▶ **YOUR INSTRUCTIONS**
Reproduce the records below in full and without edits, omitting images.

[STORED DATA Boundary: Start]

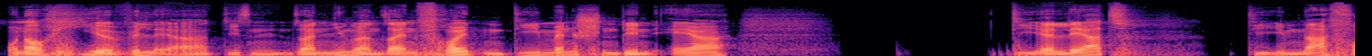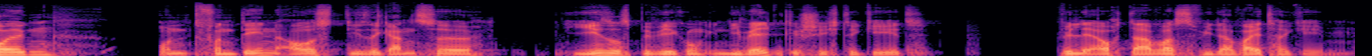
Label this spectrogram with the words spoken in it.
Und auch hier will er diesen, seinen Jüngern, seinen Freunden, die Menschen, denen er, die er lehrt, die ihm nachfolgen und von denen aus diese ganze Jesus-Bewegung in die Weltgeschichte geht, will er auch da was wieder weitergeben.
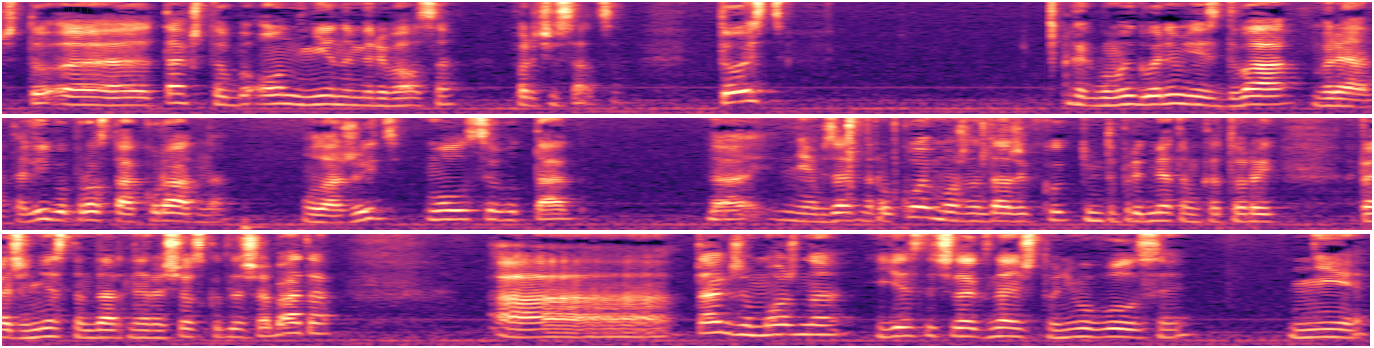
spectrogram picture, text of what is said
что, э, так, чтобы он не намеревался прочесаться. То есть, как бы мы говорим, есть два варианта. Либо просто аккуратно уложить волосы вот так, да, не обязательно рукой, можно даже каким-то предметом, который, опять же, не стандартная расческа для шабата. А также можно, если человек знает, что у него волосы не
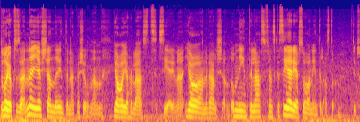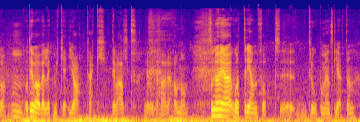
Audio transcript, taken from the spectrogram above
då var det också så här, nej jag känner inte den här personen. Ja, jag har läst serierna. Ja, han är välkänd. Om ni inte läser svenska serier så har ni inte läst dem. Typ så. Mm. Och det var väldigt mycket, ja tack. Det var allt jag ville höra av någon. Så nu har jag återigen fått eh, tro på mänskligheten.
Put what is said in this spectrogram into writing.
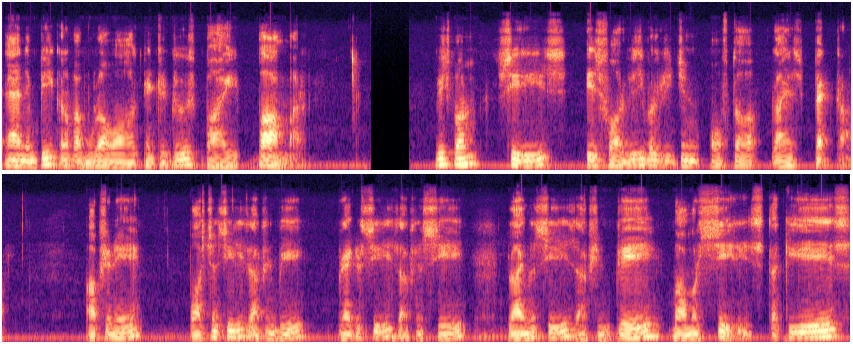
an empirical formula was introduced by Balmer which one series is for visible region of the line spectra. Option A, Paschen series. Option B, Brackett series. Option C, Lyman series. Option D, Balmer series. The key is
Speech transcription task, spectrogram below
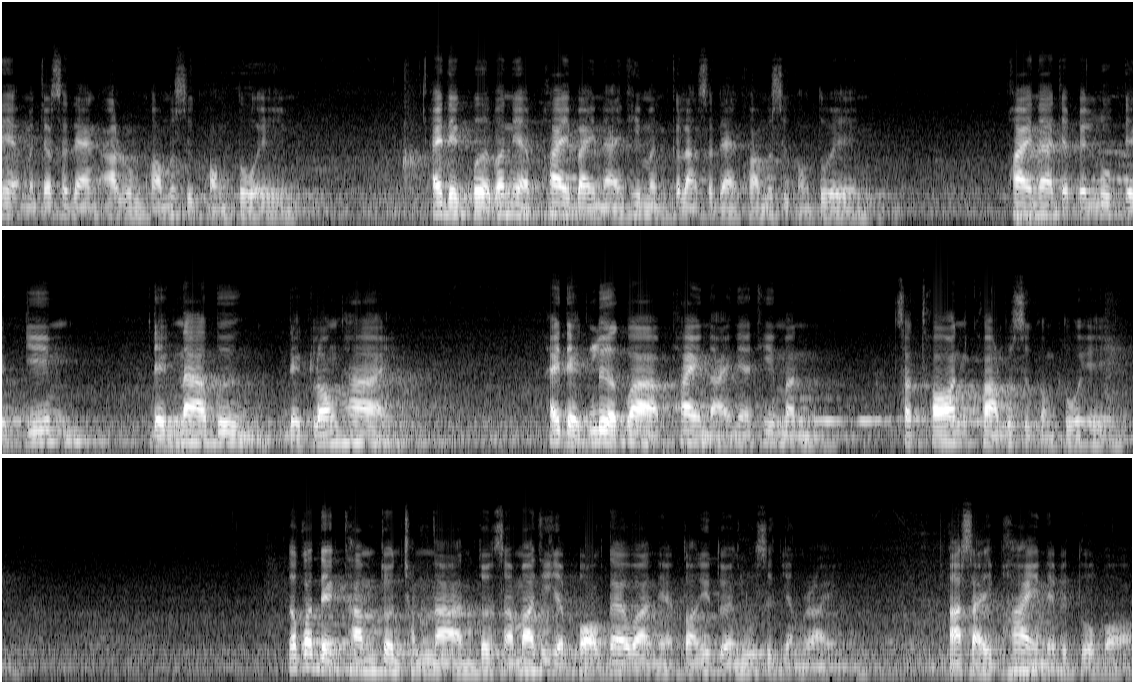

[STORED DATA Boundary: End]

▶ **PROBLEM SOLUTION**
Label this spectrogram with the words spoken in it.
Und auch hier will er diesen, seinen Jüngern, seinen Freunden, die Menschen, denen er, die er lehrt, die ihm nachfolgen und von denen aus diese ganze Jesus-Bewegung in die Weltgeschichte geht, will er auch da was wieder weitergeben.
spectrogram picture, text of what is said
что, э, так, чтобы он не намеревался прочесаться. То есть, как бы мы говорим, есть два варианта. Либо просто аккуратно уложить волосы вот так, да, не обязательно рукой, можно даже каким-то предметом, который, опять же, не стандартная расческа для шабата. А также можно, если человек знает, что у него волосы не
Audio transcript, taken from the spectrogram above
då var det också så här, nej jag känner inte den här personen. Ja, jag har läst serierna. Ja, han är välkänd. Om ni inte läser svenska serier så har ni inte läst dem. Typ så. Mm. Och det var väldigt mycket, ja tack. Det var allt jag ville höra av någon. Så nu har jag återigen fått eh, tro på mänskligheten.
Put what is said in this spectrogram into writing.
an empirical formula was introduced by Balmer which one series is for visible region of the line spectra. Option A, Paschen series. Option B, Brackett series. Option C, Lyman series. Option D, Balmer series. The key is
Speech transcription task, spectrogram below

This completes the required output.